Places: Mister Roberts

  • Last updated on December 10, 2021

First published: 1946

Type of work: Novel

Type of plot: Satire

Time of work: Last months of World War II

Places DiscussedUSS <i>Reluctant</i>

USS Mister RobertsReluctant. Navy cargo ship operating in the Pacific Ocean during the last months of World War II. It is a typically dull, navy blue color, with the same lettering, equipment, and rigging as any other cargo ship listed in the navy’s register. The name of the ship is the first of several clues to the inhabitants on board. The crew is even reluctant to call the ship by name, referring to it as a “bucket.”

The Reluctant could be any ship sailing to any number of islands in the Pacific Ocean. The author has also chosen fictional names for the islands that are indicative of the general state of mind and attitude of the crew, for example, Tedium, Apathy, Monotony, and Ennui. This helps the author to illustrate the boredom and isolation the men feel. This also lends some insight into the behavior of the crew.

Deck

Deck. Main deck of the ship where the crew carries out its dreary purpose of loading and unloading cargo, performing routine maintenance, and standing watch against an enemy which will never be close enough to encounter. It is because they have no real enemy to fight that the crew has unanimously nominated the captain as their sworn enemy. They spend much of their time on deck planning, like bored children, various schemes to aggravate him. When the tedium becomes unbearable, they also are not above taking jabs at each other. When the ship is in port, Mister Roberts spends most of his time on deck, supervising the activities of the crew and dealing with the captain. In describing the activities of the crew while on deck, the author is able to demonstrate Mister Roberts’s unique relationship with the crew. He can be stern when he needs to be, but he is fair, and he has the respect and unfailing admiration of his men.

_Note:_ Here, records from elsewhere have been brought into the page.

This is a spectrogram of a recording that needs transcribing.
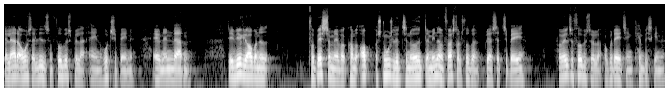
Jeg lærte at oversætte livet som fodboldspiller er en rutsjebane af en anden verden. Det er virkelig op og ned. For bedst som jeg var kommet op og snuse lidt til noget, der mindede om førsteholdsfodbold, blev jeg sat tilbage. Farvel til fodboldspiller og goddag til en kæmpe skinne.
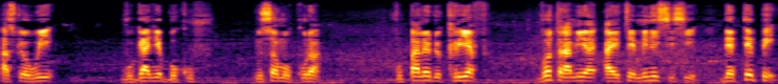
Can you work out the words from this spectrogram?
Parce que oui, vous gagnez beaucoup. Nous sommes au courant. Vous parlez de Krief. Votre ami a, été ministre ici, des TP.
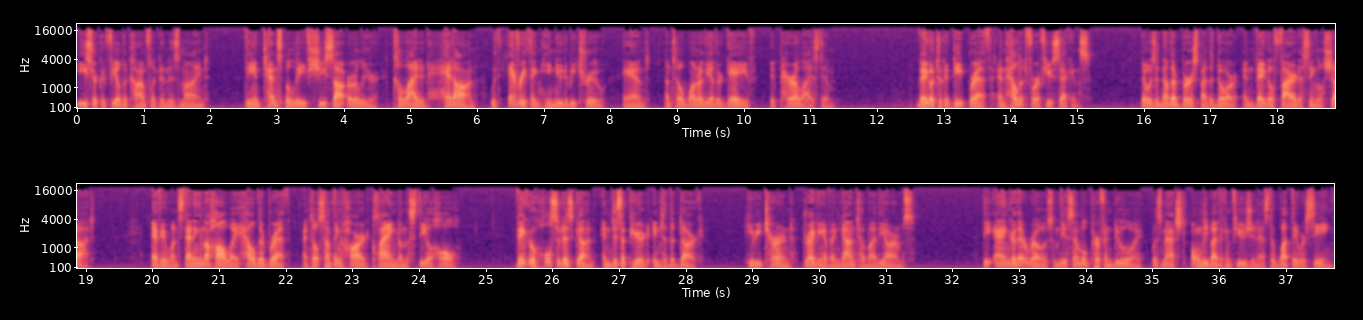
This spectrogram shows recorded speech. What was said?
Isra could feel the conflict in his mind. The intense belief she saw earlier collided head on with everything he knew to be true, and, until one or the other gave, it paralyzed him. Vago took a deep breath and held it for a few seconds. There was another burst by the door, and Vago fired a single shot. Everyone standing in the hallway held their breath until something hard clanged on the steel hull. Vago holstered his gun and disappeared into the dark. He returned, dragging a Venganto by the arms. The anger that rose from the assembled Perfunduloi was matched only by the confusion as to what they were seeing.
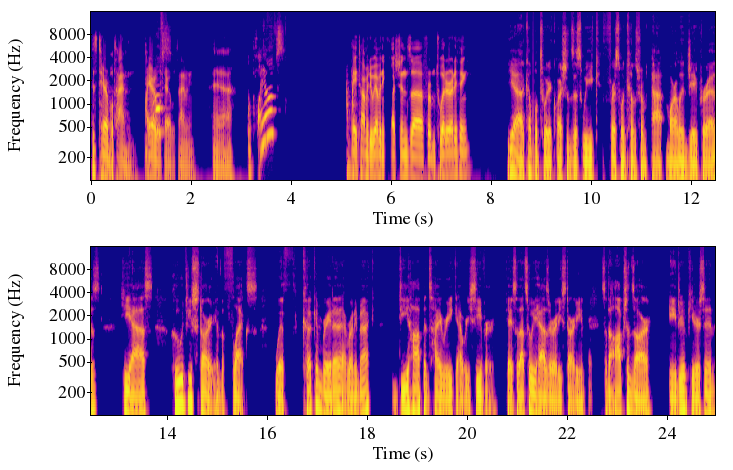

The deck is also a place of solitude and reflection for Mister Roberts. His turns on the watch give him ample opportunity to fixate on his desire to be transferred to a fighting ship and be part of the action.

Ensign Pulver’s cabin

Ensign Pulver’s cabin. Double room occupied only by Ensign Pulver, who is Mister Roberts’s most ardent admirer. The bottom bunk is used for sleeping, and the top bunk is a general storage space for everything from soiled clothes to old magazines. Pulver spends most of his time in this room, lying in his bunk, planning elaborate acts of revenge against the captain, which he never carries out.

Doc’s cabin

Doc’s cabin. Also a gathering place for Mister Roberts and his small band of friends. It is here with Doc that Mister Roberts can be completely honest about his feelings about being on the ship and the real reasons he wants to be in the middle of the action.

Ward room

Ward room. Below-deck space is used by the ship’s officers as a place in which to gather, enjoy cold drinks or coffee, play friendly games of checkers or cards, and relax. There is usually a good-natured atmosphere in this room, and for a brief time the men can forget their boredom and frustration.

Elysium

Elysium. Island whose name represents the joy and anticipation the crew feels at the prospect of going ashore for liberty. It could be any island along the ship’s route. The landscape or inhabitants are immaterial to the story. The only thing that makes this particular island any different from Tedium, Apathy, and the others is the fact that the crew will actually get to go ashore. They have been cooped up on the ship for so long, that when they are finally allowed on the island, they run wild, expressing their happiness and excitement by getting into all sorts of mischief. Their behavior causes the captain to revoke any future visits ashore, but the crew, for a while at least, assumes an attitude that reflects the happiness and contentment of Elysium.

BibliographyCohn, Victor. “Mister Heggen.” Saturday Review of Literature 32 (June 11, 1949): 19. A brief but interesting consideration of Heggen and his work published not long after Heggen’s suicide in May of the same year.Leggett, John. Ross and Tom: Two American Tragedies. New York: Simon & Schuster, 1974. Leggett’s book is primarily a biographical study of Thomas Heggen and novelist Ross Lockridge (both suicides) rather than a critical work on Mister Roberts, it is indispensable to understanding Heggen’s state of mind when he wrote the novel.Schulberg, Budd. “Taps at Reveille.” Esquire 54 (November, 1960): 101-105. A positive assessment of Mister Roberts particularly in the context of other American writing about World War II. Also relevant to the film made of the novel in 1955.
Categories: Places